Long-Term Survival Benefit with Durvalumab in NSCLC Confirmed in Updated Findings

Sustained overall survival and progression-free survival benefits was confirmed following long-term treatment with durvalumab following chemoradation in patients with unresectable stage 3 non-small cell lung cancer whose disease had not progressed after platinum-based concurrent chemoradiotherapy.

Sustained overall survival (OS) and progression-free survival (PFS) benefits was confirmed following long-term treatment with durvalumab following chemoradation in patients with unresectable stage 3 non-small cell lung cancer (NSCLC) whose disease had not progressed after platinum-based concurrent chemoradiotherapy, according to 5-year follow-up data from the phase 3 PACIFIC (NCT02125461) trial.
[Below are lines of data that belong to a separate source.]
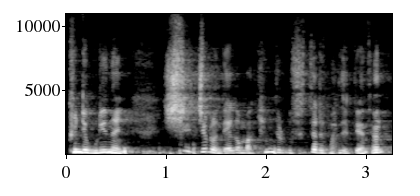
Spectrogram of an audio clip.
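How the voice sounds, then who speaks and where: A man's voice: high voice, fast, slight background noise. A man preaching a sermon as a pastor, repeating phrases and building into emphatic declarations. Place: church sanctuary. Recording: echoey church hall, faint ambience.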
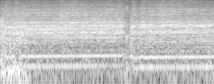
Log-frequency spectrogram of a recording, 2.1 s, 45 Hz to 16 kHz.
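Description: Race car engine in the iRacing sim during practice for the 24 Hours of Daytona, holding a steady, sustained drone at nearly constant pitch throughout, with no talking.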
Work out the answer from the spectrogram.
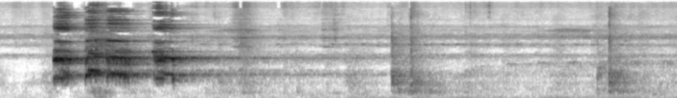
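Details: Young hybrid junglefowl rooster giving one short, loud, hoarse crow in a few rising and falling segments, followed by steady background hum and two fainter thuds.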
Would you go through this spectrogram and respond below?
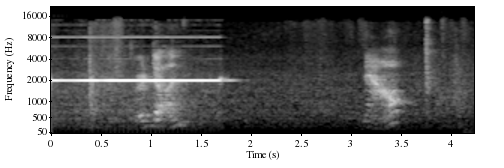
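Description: A kitchen timer beeps with a steady high tone for about a second and a half, then stops. Brief noises follow in a quiet room.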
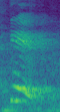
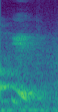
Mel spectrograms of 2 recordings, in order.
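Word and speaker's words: cape: Next है केप। CAP इसका pronounce करना है आपको, केप, कैप नहीं बोलना है।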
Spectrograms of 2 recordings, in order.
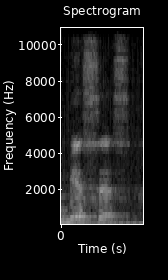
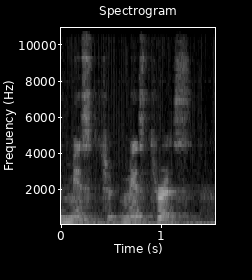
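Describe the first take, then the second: First: It is said without a t or r sound. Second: It is said with a t and r sound. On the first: It is the usual everyday form. "eles pronunciam mais como missus" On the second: It is used when emphasizing something. "tem gente que fala mistress"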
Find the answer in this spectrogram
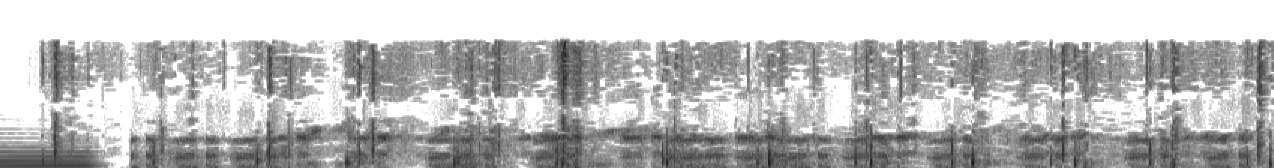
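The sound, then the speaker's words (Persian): Many large frogs covering the whole land, as in the plague of frogs on Pharaoh, croak together in a dense, continuous chorus, with loud overlapping calls pulsing steadily throughout. A brief low tone sounds at the very start before the croaking fills everything. “همه جا این قورباغه های کلان وق وق کننده.”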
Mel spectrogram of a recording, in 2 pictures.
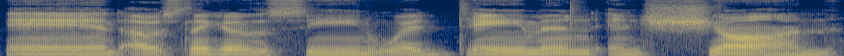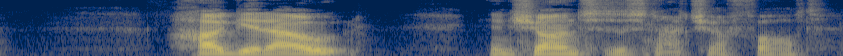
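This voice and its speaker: A man's voice: lowish voice, fairly even intonation, slow, bright, forceful tone, smooth. A man casually retelling a movie scene his own way, rambling and swearing a lot. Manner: crude, rambling, profane. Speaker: vlogger.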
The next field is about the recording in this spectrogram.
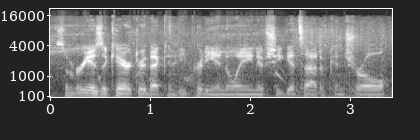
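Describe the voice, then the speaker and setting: A man's voice: deep voice, fairly even intonation, fast, noisy background. A man giving casual, analytical gameplay commentary as a speedrunner, explaining his choices.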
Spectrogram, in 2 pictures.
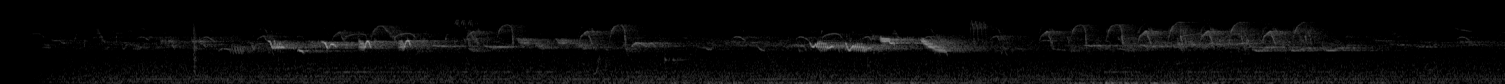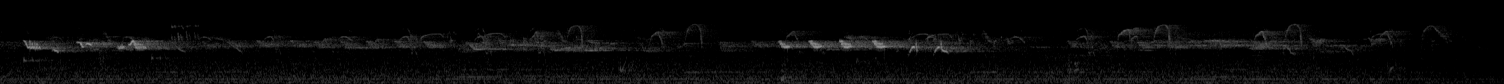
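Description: Several songbirds singing and chirping over one another. Louder bursts of quick repeated notes come about three seconds in, about eight and a half seconds in, about fifteen seconds in and about twenty-three seconds in.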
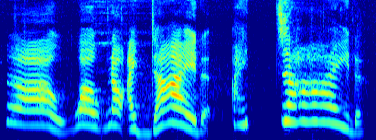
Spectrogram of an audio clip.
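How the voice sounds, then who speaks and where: A woman's voice: very high-pitched, very animated, drawn-out words, creaky, bright, forceful tone. A woman gamer giving casual, informal reaction commentary while she plays. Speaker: gaming content creator.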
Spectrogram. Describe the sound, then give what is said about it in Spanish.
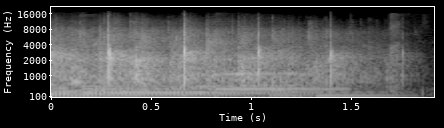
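A burst of crowd applause with a few sharper claps standing out at a steady pace, over a low sustained musical tone, gradually fading out toward the end. “Date un aplauso que te aprendiste los 10 mandamientos.”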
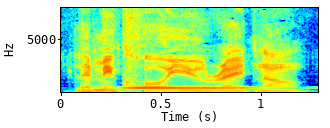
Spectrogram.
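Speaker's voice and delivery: usual speaking voice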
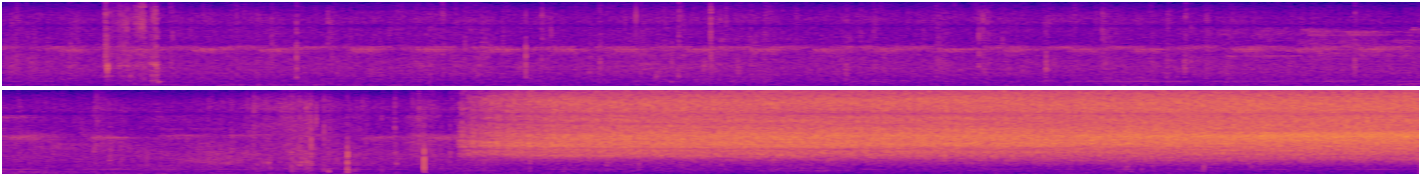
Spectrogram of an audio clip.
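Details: Quiet outdoor background with faint scattered clicks for about nine seconds, then a timber rattlesnake in Berkley Springs suddenly starts a loud, sustained, high-pitched buzzing hiss that continues to the end.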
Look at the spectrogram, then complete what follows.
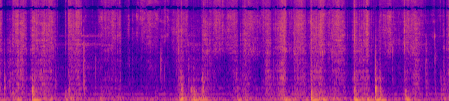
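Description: A flat wooden stick scraping and rubbing around the inside threads of a drain pipe fitting, clearing out debris, in irregular strokes with a few dull bumps.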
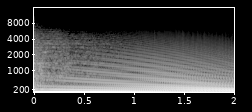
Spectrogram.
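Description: A loud, low synthesized tone sliding slowly downward in pitch, a comic falling-tone sound effect laid over the reveal of a drawing.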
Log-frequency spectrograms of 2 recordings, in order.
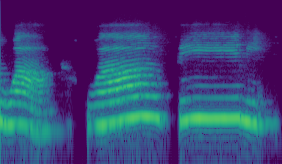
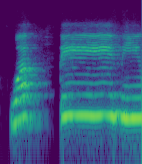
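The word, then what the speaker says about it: وَالتِّينِ: setelah Bu Nur koreksi, ada yang bacanya wal, tini. Nah, tapi ada juga, banyak juga anak-anak yang sudah membacanya sudah baik. Cuman Bu Nur bahas sedikit di sini ketika membaca wat. Ini langsung masuk huruf ta ya, karena di sini ada tasdid. Wattini wazzaitun.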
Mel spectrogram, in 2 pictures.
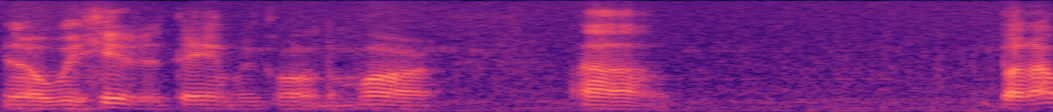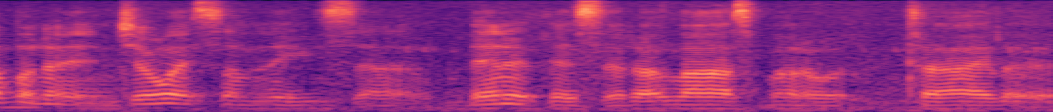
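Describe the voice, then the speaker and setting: A man at a fairly quick pace with a fairly low pitch, monotone, flat intonation, big swings in loudness and long, frequent pauses, amid noticeable background noise and audible room echo. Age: 60s. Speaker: retired prison imam. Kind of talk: interview. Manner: halting, many fillers.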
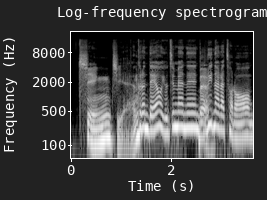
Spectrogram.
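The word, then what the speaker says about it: 请柬: 중국어로는 징 지엔 징 지엔 한 번 더 칭 지엔 칭 지엔 그런데요 요즘에는 우리나라처럼 그 모바일 청첩장을 많이 보내는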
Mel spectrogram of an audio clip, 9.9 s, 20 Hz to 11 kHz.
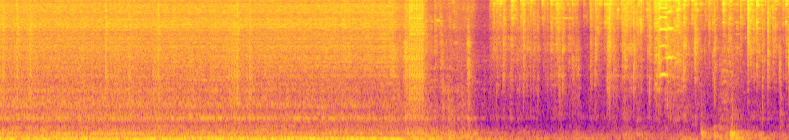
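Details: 1960 Dodge W300 Power Wagon, Poly 318 V8 with a Holley 2300 two-barrel 500 CFM carb and manual choke: fast, uneven idle with a heavy low rumble, then it cuts out; hard starting, high idling.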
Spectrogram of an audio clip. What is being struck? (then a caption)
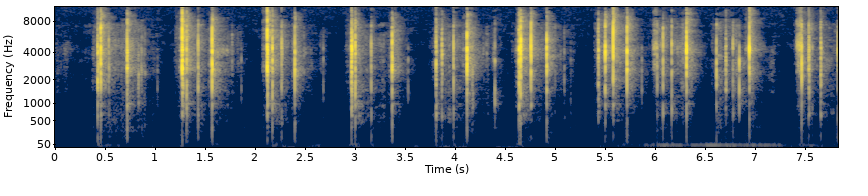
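Small light wooden box. A small, hollow, light-wood box held on the left side is tapped and scratched with the fingertips. Quick, dry, bright taps come in short clusters with faint scratchy rustles between them. The sound is quiet and crisp, with almost no low end.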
“(These study results establish) a new benchmark for the standard of care in the unresectable stage 3 non-small-cell lung cancer setting,” said lead study author David R. Spigel, MD, of the Sarah Cannon Cancer Institute, while presenting the findings during the 2021 ASCO Annual Meeting.

Earlier data from the phase 3 PACIFIC trial, which were previously announced in 2018, demonstrated how treatment with durvalumab significantly improved OS versus placebo among patients. 

The trial comprised 713 patients randomized 2:1 to receive either study drug (n = 476) at 10 mg/kg q2w or placebo (n = 237) q2w for up to 12 months.

Eligible patients must have had unresectable stage 3 NSCLC without progression after definitive platinum-based cCRT (≤2 cycles), a WHO PS score of 0 or 1, archived pre-cCRT tumor tissue for PD-L1 testing (if available) and been 18 years or older. PD-L1 enrollment status was not required for enrollment in the trial.

Here, Spigel and colleagues presented 5-year updated data from the randomized, double-blind trial. The OS and PFS outcomes were assessed approximately 5 years after the last patient was randomized. Data cutoff was January 11, 2021.

At a median follow-up of 34.2 months, updated median 5-year OS was 47.5 months in the arm that received durvalumab and 29.1 months in those who received placebo (HR = 0.72; 95% CI, 0.59-0.89). Moreover, median 5-year PFS in the durvalumab arm was 16.9 months and 5.6 months in the placebo arm (HR = 0.55; 95% CI, 0.45-0.68).

Of note, an estimated 42.9% of patients randomized to durvalumab remain alive at 5 years as opposed to 33.4% of patients who received a placebo. And approximately 33.1% of durvalumab-treated patients remain alive without disease progression compared to 19% of the placebo group.

The last patient completed treatment in May 2017. Since then, 58.8% of randomized patients died (55.5% who had received durvalumab and 65.4% who had received the placebo).

Spigel concluded noting that the regimen from the PACIFIC trial is being investigated in combination with other chemoradiotherapy regimens as well as other agents following chemoradiotherapy.

Reference
Spigel DR, Faivre-Finn C, Elaine Gray J, et al. Five-year survival outcomes with durvalumab after chemoradiotherapy in unresectable stage III NSCLC: An update from the PACIFIC trial. J Clin Oncol. 2021;39 (suppl 15): Abstract 8511.